The heat is on
Bjorn Lomborg acknowledges that climate change is real and human-induced. Where he differs with most climate scientists is on predictions of the ultimate severity of the problem. He focuses on the fact that no matter what efforts we make to cut greenhouse gas emissions now, we are still committed to near-term impacts -- and those are what we should be focusing on. For him adaptation is the name of the game we need to be playing now.
Lombard forces us to admit that responding to climate change is far from a no-brainer. What is our best strategy for dealing with such a crisis in the face of uncertainty where millions of lives are at stake? (GW)
Global Warming and Adaptability
Any carbon deal to replace Kyoto would have a negligible impact on climate in coming decades.
By BJøRN LOMBORG
Wall Street Journal
December 12, 2011
The Durban pit-stop in the endless array of climate summits has just ended, and predictably it reaffirmed the United Nations' strong belief that the most important response to global warming is to secure a strong deal to cut carbon emissions.
What is almost universally ignored, however, is that if we want to help real people overcome real problems we need to focus first on adaptation.
The Durban agreement is being hailed as a diplomatic victory. Yet it essentially concedes defeat, leaving any hard decisions to the far end of the decade when other politicians will have to deal with it. For nearly 20 years, the international community has tried to negotiate commitments to carbon cuts, with almost nothing to show for it.
Even most rich countries don't want to cut fossil fuels, because the alternatives are considerably more expensive. China, India and other emerging economies certainly do not want to, because putting the brakes on growth means consigning millions to poverty.
But even if such intractable issues could be magically resolved, any deal would have a negligible impact on climate. Even if we were to cut emissions by 50% below 1990-levels by 2050—an extremely unrealistic scenario—the difference in temperature would be less than 0.2 degrees Fahrenheit in 2050.
This goes against everything that carbon campaigners tell us. When Hurricane Katrina or other weather disasters devastate communities, we're told by advocates such as Al Gore that the effects of climate change are already being felt and it's time to commit to drastic carbon cuts.
It is worth noting that often these arguments are exaggerated for effect.
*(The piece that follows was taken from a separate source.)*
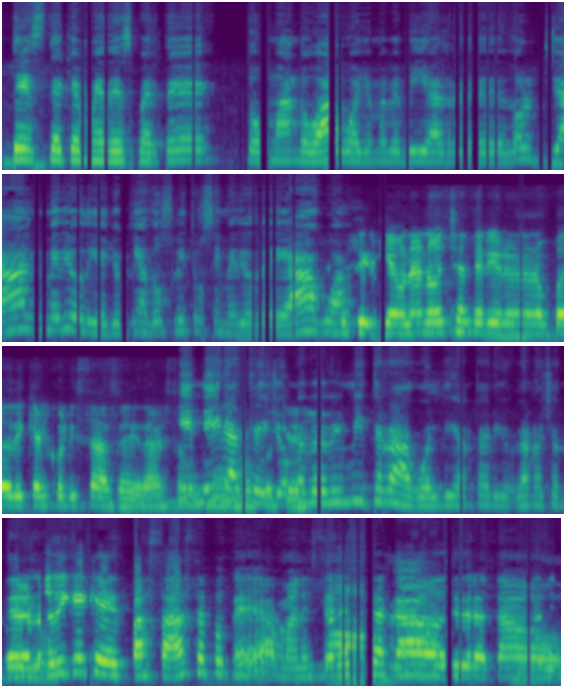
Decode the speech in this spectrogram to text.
desde que me desperté tomando agua, yo me bebí alrededor, ya al mediodía yo tenía dos litros y medio de agua. Es decir, que una noche anterior uno no puede dedicar alcoholizarse, darse Y mira que yo me bebí mi trago el día anterior, la noche anterior. Pero no dije que pasaste porque amanecer No, sacado, claro. deshidratado.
Since Hurricane Katrina, the global accumulated cyclone energy index has declined to almost the lowest level since we started measuring such phenomena in the early 1970s. Global warming will probably make hurricanes slightly stronger but slightly less frequent, leaving the overall impact murky.
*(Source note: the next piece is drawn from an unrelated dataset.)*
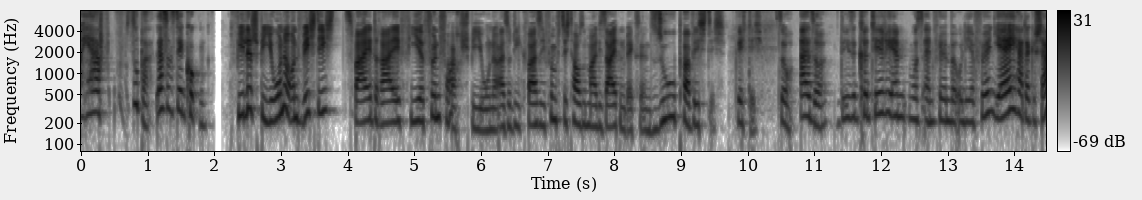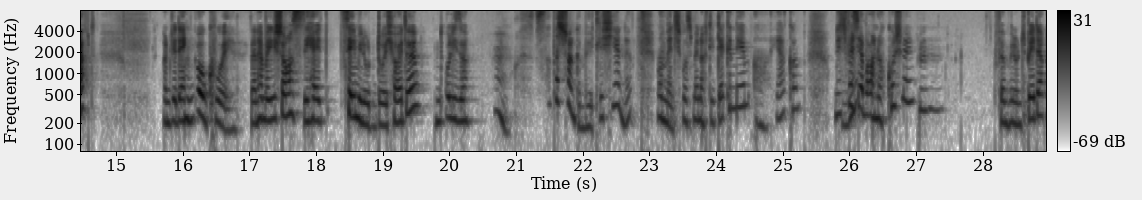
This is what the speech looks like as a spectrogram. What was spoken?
Oh ja, super, lass uns den gucken. Viele Spione und wichtig, zwei, drei, vier, fünffach Spione, also die quasi 50.000 Mal die Seiten wechseln. Super wichtig. Richtig. So, also, diese Kriterien muss ein Film bei Uli erfüllen. Yay, hat er geschafft. Und wir denken, oh cool, dann haben wir die Chance, sie hält zehn Minuten durch heute. Und Uli so, hm, das ist aber schon gemütlich hier, ne? Moment, ich muss mir noch die Decke nehmen. Oh, ja, komm. Und ich will mhm. sie aber auch noch kuscheln. Mhm. Fünf Minuten später.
What we can say clearly is that if we want to help New Orleans or other at-risk areas, cutting emissions will have virtually no impact for many decades. Bolstering hurricane defenses through improved levees and wetlands could, however, make a world of difference.
This is even more true for hurricane impacts in Third World countries. When Hurricane Andrew hit Florida, it cost 10% of the state's GDP and killed 41 people. But when the similar-sized Hurricane Mitch hit Honduras, it cost the country two-thirds of its GDP and killed more than 10,000. Tackling hurricane impacts in developing countries is not about cutting carbon but about adaptation and economic growth to improve resilience.
This is true whether we look at hurricanes or at other problems exacerbated by global warming. It is often—correctly—pointed out that global warming will hit developing countries hardest. Malaria cases, for instance, will increase along with mosquito populations, while food production in many developing countries will decrease.
But getting an emissions deal in any of the future Durban meetings will do nothing to help either of these problems. Even if we halted global warming by the end of the century, we could expect to avoid only about 3% of world-wide malaria cases by 2100. What the billions afflicted by malaria in the world today need is access to treatment and better prevention through bed-nets and indoor spraying. This is adaptation.
When it comes to access to food, global warming is expected to be responsible for a 7% yield decrease in the developing world and a 3% yield increase in the developed world over this century. Yet this needs to be seen in the context of total developing world food production rising by about 270% over the same period.
Do we better help the developing world by making drastic carbon cuts today that might—in an ideal world—avoid a 7% yield drop, or by making higher-yielding varieties of crops available that could potentially generate drastic yield increases? These are questions we have to answer if we are to adapt to the reality of global warming in this century.
The first step in focusing on adaptation is measuring it. The Global Adaptation Institute, led by former World Bank Managing Director Juan Jose Daboub, publishes the Global Adaptation Index, which shows how vulnerable countries are to global warming and how prepared they are to tackle it. The challenge lies not merely in reducing vulnerability but also in getting the structures in place so governments and investors can tackle adaptation in the most effective manner possible. The good news is we can improve lives today while building the crucial infrastructure needed for tomorrow.
The climate will continue changing throughout this century. And we do need to fix carbon emissions smartly through technological innovation. But if our concern is with saving lives and helping the planet's most vulnerable populations, then we need to focus first on how we can build more resilient, adaptable communities.
Mr. Lomborg is the author of "The Skeptical Environmentalist" and "Cool It." He directs the Copenhagen Consensus Center and is an adjunct professor at Copenhagen Business School.